What to produce: Out of the data below, copy every line with the string "talking".

Saved data entries
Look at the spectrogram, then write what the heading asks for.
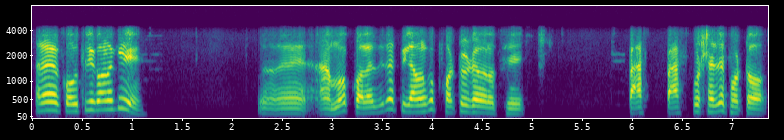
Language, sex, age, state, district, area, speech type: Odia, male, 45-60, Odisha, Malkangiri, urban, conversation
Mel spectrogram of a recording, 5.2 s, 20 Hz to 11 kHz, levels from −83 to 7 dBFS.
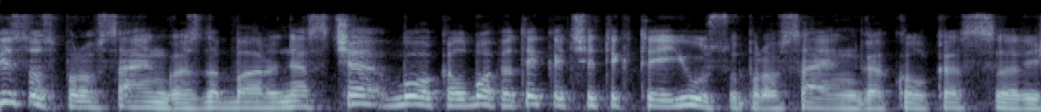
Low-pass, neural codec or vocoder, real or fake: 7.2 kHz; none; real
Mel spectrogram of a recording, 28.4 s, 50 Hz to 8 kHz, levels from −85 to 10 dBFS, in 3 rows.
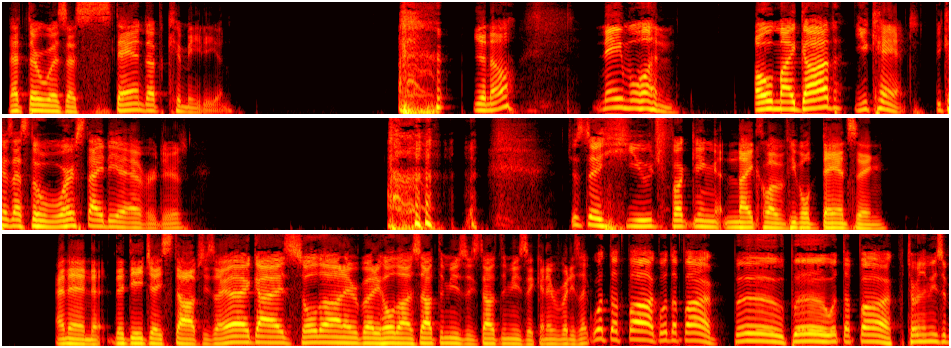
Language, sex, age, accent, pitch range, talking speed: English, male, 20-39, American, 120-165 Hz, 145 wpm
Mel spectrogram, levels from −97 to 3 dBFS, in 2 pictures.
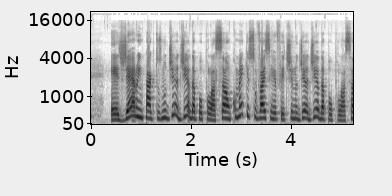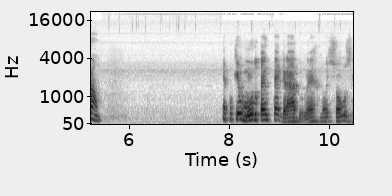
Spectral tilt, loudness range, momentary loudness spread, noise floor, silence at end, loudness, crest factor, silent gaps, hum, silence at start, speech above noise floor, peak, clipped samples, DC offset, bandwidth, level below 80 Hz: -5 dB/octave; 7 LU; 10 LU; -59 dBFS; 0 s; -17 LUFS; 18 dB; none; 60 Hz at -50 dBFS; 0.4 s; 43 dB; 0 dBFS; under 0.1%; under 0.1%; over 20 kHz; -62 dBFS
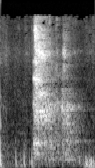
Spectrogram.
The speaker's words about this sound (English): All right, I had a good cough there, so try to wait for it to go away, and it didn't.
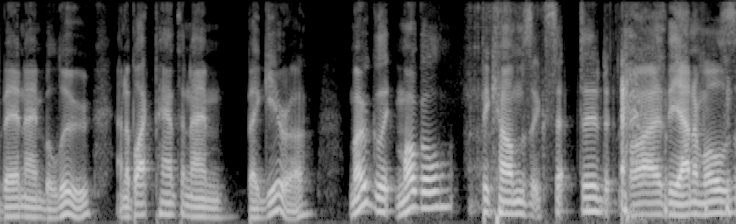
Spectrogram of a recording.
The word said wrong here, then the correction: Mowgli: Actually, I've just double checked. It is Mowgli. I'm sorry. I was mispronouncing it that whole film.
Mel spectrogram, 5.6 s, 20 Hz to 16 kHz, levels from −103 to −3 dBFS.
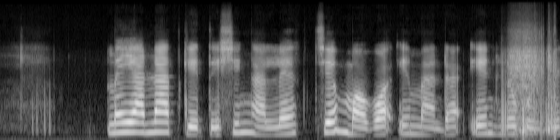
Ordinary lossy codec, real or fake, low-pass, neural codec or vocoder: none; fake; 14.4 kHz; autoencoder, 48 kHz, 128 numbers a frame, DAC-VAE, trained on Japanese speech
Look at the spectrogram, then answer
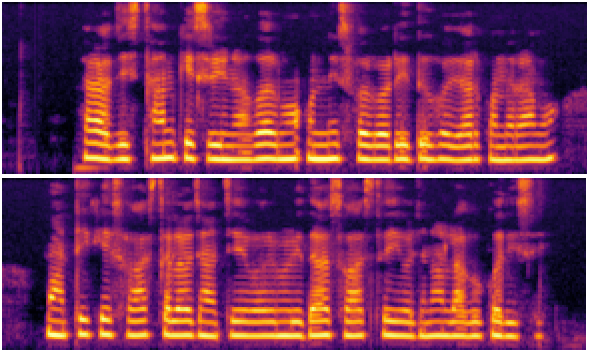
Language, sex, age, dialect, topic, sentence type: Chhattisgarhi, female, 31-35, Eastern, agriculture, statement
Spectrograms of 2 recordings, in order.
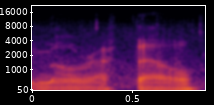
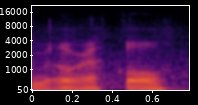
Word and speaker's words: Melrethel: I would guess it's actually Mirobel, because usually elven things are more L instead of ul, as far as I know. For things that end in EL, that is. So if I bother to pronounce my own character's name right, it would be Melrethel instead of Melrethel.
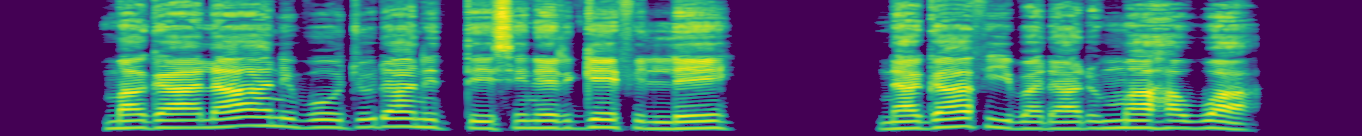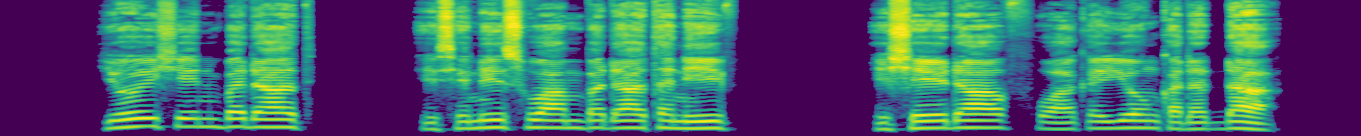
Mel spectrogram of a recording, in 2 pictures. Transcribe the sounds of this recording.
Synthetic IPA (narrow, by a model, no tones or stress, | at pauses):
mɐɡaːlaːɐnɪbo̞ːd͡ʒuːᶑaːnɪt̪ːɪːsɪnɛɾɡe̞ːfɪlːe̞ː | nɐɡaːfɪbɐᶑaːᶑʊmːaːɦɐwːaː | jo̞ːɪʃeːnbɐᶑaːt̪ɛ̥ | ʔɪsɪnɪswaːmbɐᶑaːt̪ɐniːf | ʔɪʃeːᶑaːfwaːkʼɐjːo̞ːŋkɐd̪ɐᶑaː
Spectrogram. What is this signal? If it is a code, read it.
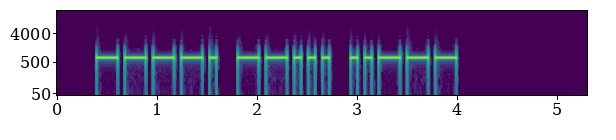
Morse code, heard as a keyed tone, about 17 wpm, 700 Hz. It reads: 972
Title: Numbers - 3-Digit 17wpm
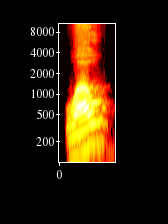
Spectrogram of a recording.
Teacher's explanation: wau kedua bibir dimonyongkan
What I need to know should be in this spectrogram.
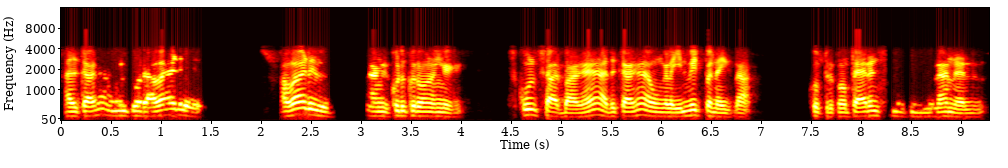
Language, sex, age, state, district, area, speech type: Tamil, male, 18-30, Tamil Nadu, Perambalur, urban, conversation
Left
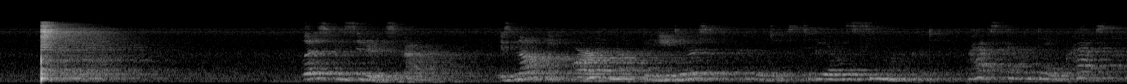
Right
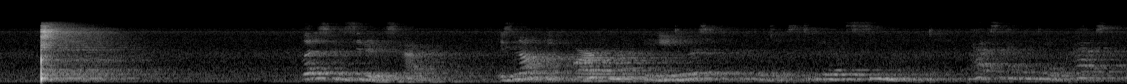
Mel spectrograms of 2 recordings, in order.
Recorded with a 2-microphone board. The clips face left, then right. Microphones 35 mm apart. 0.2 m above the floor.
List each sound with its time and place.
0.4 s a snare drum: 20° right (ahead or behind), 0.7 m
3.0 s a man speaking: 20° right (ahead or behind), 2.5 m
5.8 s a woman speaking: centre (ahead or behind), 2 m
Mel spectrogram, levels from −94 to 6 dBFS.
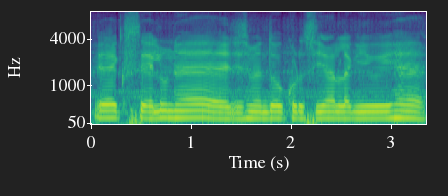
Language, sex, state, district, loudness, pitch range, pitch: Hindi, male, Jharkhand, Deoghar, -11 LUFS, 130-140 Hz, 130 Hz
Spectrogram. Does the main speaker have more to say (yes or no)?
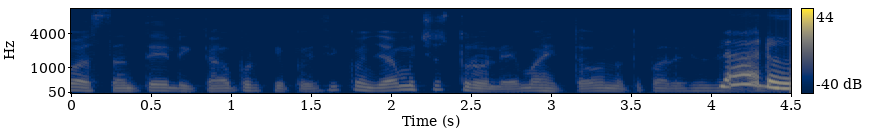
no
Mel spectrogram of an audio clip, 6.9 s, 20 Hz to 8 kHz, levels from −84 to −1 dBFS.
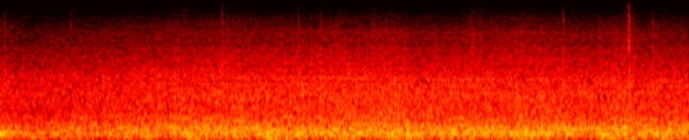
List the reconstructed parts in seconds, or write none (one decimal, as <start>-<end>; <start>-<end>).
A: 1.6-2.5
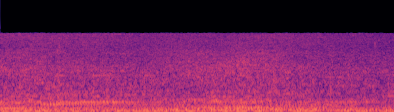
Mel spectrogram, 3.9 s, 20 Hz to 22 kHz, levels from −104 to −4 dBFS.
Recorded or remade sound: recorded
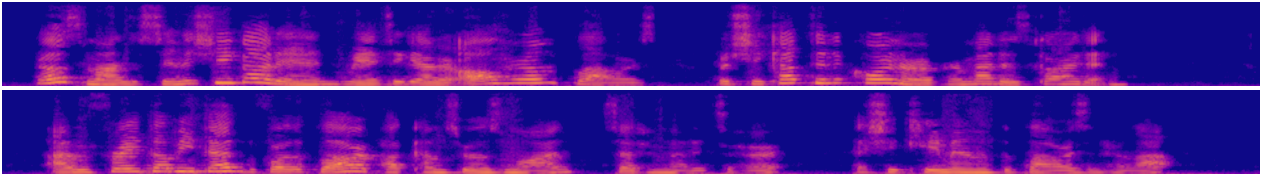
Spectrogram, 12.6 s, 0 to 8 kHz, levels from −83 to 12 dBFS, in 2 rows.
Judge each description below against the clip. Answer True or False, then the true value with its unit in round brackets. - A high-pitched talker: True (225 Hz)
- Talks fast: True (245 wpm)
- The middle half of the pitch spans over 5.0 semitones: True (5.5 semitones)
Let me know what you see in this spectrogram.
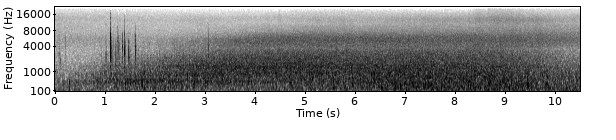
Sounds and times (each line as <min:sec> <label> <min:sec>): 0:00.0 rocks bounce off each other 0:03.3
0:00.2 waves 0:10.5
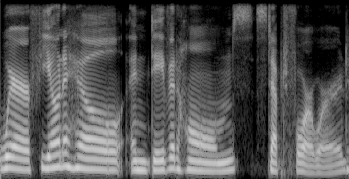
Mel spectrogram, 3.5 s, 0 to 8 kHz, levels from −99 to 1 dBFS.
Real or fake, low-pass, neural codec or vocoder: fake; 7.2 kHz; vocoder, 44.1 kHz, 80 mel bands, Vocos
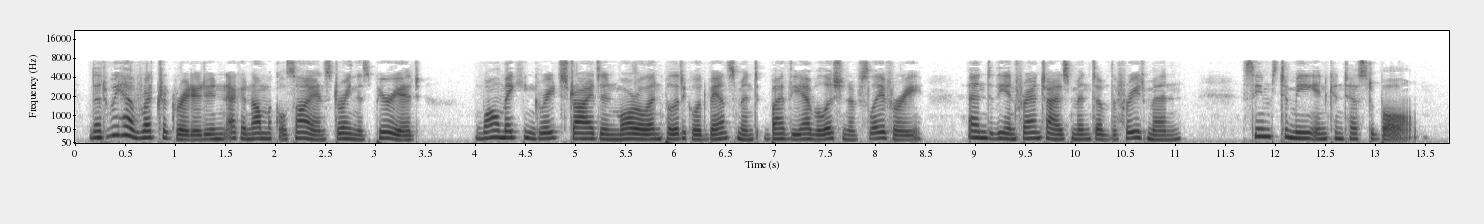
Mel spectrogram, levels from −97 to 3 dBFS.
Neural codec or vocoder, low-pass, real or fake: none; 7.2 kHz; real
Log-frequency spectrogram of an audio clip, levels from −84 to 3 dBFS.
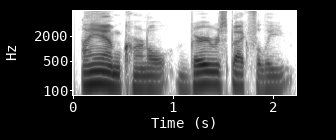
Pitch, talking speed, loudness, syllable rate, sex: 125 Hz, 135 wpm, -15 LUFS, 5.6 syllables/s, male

Finished task:
Language, sex, age, accent, pitch range, talking speed: English, male, 20-39, American, 120-165 Hz, 145 wpm
Pitch, talking speed, loudness, syllable rate, sex: 125 Hz, 135 wpm, -15 LUFS, 5.6 syllables/s, male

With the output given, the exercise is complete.